This command is run in interactive terminal mode (-it) because it will prompt you, among other things, for the PKI password you created previously. This is necessary because the client certificate is also signed by the PKI, so that the server gets similar proof-of-identity about the client to what the client gets about the server. This is Transport Layer Security (TLS) - the same technology as HTTPS, though most HTTPS does not validate the client.
Next, we need to create the actual One Time Password configuration for your user.
This is the step when the authorizing QR code is generated - if you don’t have the user on hand, a link to the QR code in google graphs is also generated. The QR code (or the link to it) is as good as a key and should be treated accordingly.
Finally, this command will spit out a file with all the relevant connection information for your user. The user needs a copy of this file, as it is what they put into the OpenVPN client on their machine in order to connect to the VPN down the road.
Once you have your users set up and your certificate files ready to go, the last thing left to do is to set up persistance for the OpenVPN container as though it was a service. While we’ve been rather blunt about our reservations for systemd in the past, this project relies upon it for this purpose - you’ll have access to it anyway on a debian-based system like a raspberry pi or similar light server.
Essentially, there’s two operations needed to do this. The first is to drop the actual service record from the github repo into services, which requires you to have the ability to sudo and uses the following command:
This pulls down a copy of the service record, both printing it to the terminal and saving it in the appropriate location to control it with systemd’s systemctl utility, replacing example with whatever value you replaced it above for $OVPN_DATA:
The second command shows the status of the service, which should be Active - press q to get out of that process unless you really want to hold a terminal window open to monitor it. At this stage, the service is up and configured - though as you’ve surely guessed, we need to do some work on the client machines to be able to connect it, and of course, we’ll want to test it out once we’re done.
Step 2: Configuring Clients
There’s not much that needs to be done. Of course, the user needs the username you set up for them as well as the .ovpn file that you created toward the end of the previous step, but they also need a client. If your client machine is also on linux and uses apt, you can
apt-get openvpn in order to install a simple command line client, which you then invoke by calling
sudo openvpn some_key_file.ovpn. On other OSes, OpenVPN make a client available for download.
Regardless of how you connect in terms of client, you will be prompted for a username (the username you defined when generating the user credentials) as well as an auth password, which is actually the code pulled from Google Authenticator.
Step 3: Validating Your Configuration
The simplest test method is as follows, and can be conducted from home, as long as your have the ability to get onto an alternate network such as by mobile tethering. Otherwise, running the test from any public network would suffice.
- Connect the client machine to the network without connectiong to the VPN, and obtain your public IP.
- Connect to the VPN, and obtain your public IP: it should have changed.
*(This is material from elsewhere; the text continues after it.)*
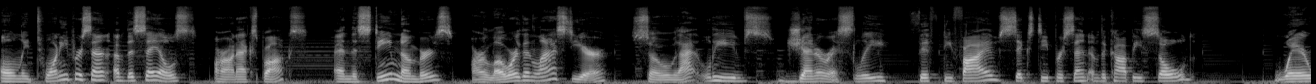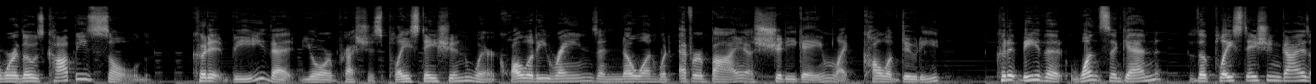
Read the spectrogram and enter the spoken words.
Only 20% of the sales are on Xbox, and the Steam numbers are lower than last year, so that leaves generously 55 60% of the copies sold? Where were those copies sold? Could it be that your precious PlayStation, where quality reigns and no one would ever buy a shitty game like Call of Duty, could it be that once again, the PlayStation guys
- Collect the public domain for your VPN’s hostname/dns address; you can do this with dig, for example.
As long as the second and last IPs match, you’ve validated that at least your web traffic is passing through the VPN - stricter validation is left largely as an exercise to the reader.